If your idea of coping with stress involves a pint of Ben and Jerry’s, there’s a good chance you know exactly what a sugar rush is.
While most people can get through a rush and subsequent crash with minimal discomfort, there’s an entire group of people who pay a big price for eating too much sugar.
But why does sugar cause such a problem?
After eating too much sugar, your body releases insulin to help absorb the excess glucose in the bloodstream and stabilize blood sugar levels. That’s a good thing, right? Not necessarily.
Here’s why: A sugar rush makes your body work hard to get back to normal levels.
This roller coaster of ups and downs can leave you feeling nervous, foggy, irritable, jittery, and drained.
If you have anxiety or depression, those symptoms are likely ones you already deal with on a daily basis. Sugar will exacerbate them.
If you deal with anxiety, then you know how disastrous it can be to binge on sugar.
The powerful high and subsequent crash can make you feel irritable, shaky, and tense — all side effects that can worsen your anxiety.
But that’s not all. Sugar can also weaken your body’s ability to respond to stress, which can trigger your anxiety and prevent you from dealing with the cause of the stress.
There’ve been a few studies that have looked at the connection between sugar and anxiety, but they were both done on rats. While the findings did show a definite link between sugar intake and anxiety, researchers would like to see more studies done on humans.
From the Kids Help Phone
Causes, signs and ways to cope with the seven most common anxiety disorders.
Social anxiety disorder
Social anxiety disorder makes you feel extremely uncomfortable around groups of people, like in a classroom or at a party. Social anxiety is a lot more extreme than shyness because it stops you from doing things you may enjoy. It can make you avoid places or settings where you may have to interact with others.

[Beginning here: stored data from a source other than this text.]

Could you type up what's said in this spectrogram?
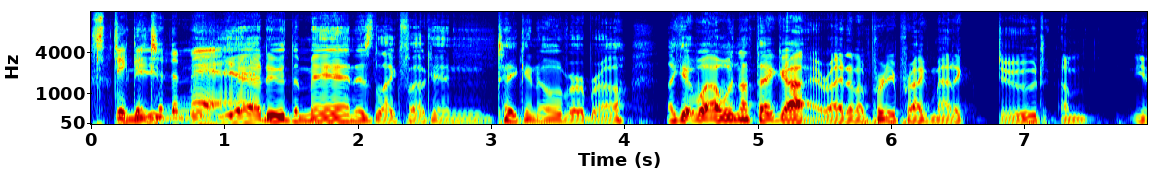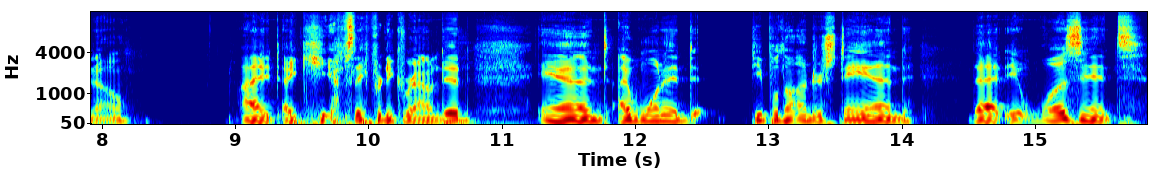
stick need, it to the man. yeah dude the man is like fucking taking over bro. Like it, well, i was not that guy right? I'm a pretty pragmatic dude. I'm you know i i keep i stay pretty grounded. And i wanted people to understand that it wasn't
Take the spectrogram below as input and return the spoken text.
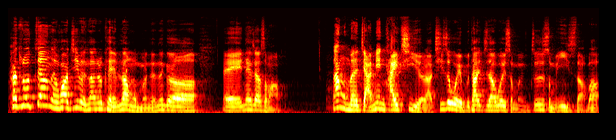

Social anxiety can come from a fear of being watched, judged or criticized by others. No one knows for sure why some people struggle with social anxiety and others don’t. It can be caused by:
- Genetics: people in your family may experience social anxiety, too.
- Past experience: social anxiety may develop after a stressful or embarrassing experience or over time.
Signs of social anxiety disorder include:
- racing heart or a “skipping” heartbeat
- sinking feeling
- twitching or tense muscles
- stomach ache
If you’re struggling at school, skipping classes, having trouble making/keeping friends or are worried that you’re using alcohol and/or drugs to cope with your feelings, consider talking to someone you trust. Kids Help Phone is available 24/7 at 1-800-668-6868.
How to cope
Here are some tips that may help with social anxiety disorder:
- Read up: get more information on social anxiety. Understanding it can help you find ways to manage it.
- Make a list: write down the “triggers” that affect your anxiety.
- Give yourself credit: if you do something that makes you nervous or anxious, congratulate yourself on trying. Making the effort to conquer your fears is very brave.
- Talk about it: talking gives you a chance to work on an issue with someone else, rather than taking it on by yourself.
Imagine this scenario
Let’s say you blushed when you asked a question in class. How bad would that be? What may happen as a result? How would you feel if you saw someone else make the same “mistake” as you? If they blushed, would you point and laugh? Would you think about it for the rest of the day or forget about it?
Remind yourself of this scenario when you’re feeling anxious. Chances are the embarrassment that feels like a huge deal to you will barely be noticed by others.
Remember, social anxiety disorder is treatable. You don’t have to face this forever. You can call Kids Help Phone at 1-800-668-6868 if you need to talk.
Panic disorder is when you experience frequent panic attacks. Panic attacks can be triggered by stressful events, but sometimes they just happen.
Panic attacks are often related to specific phobias. They can also be caused by:
- Genetics: people in your family may experience panic attacks, too.
- Past experience: panic attacks may start after a stressful or scary experience.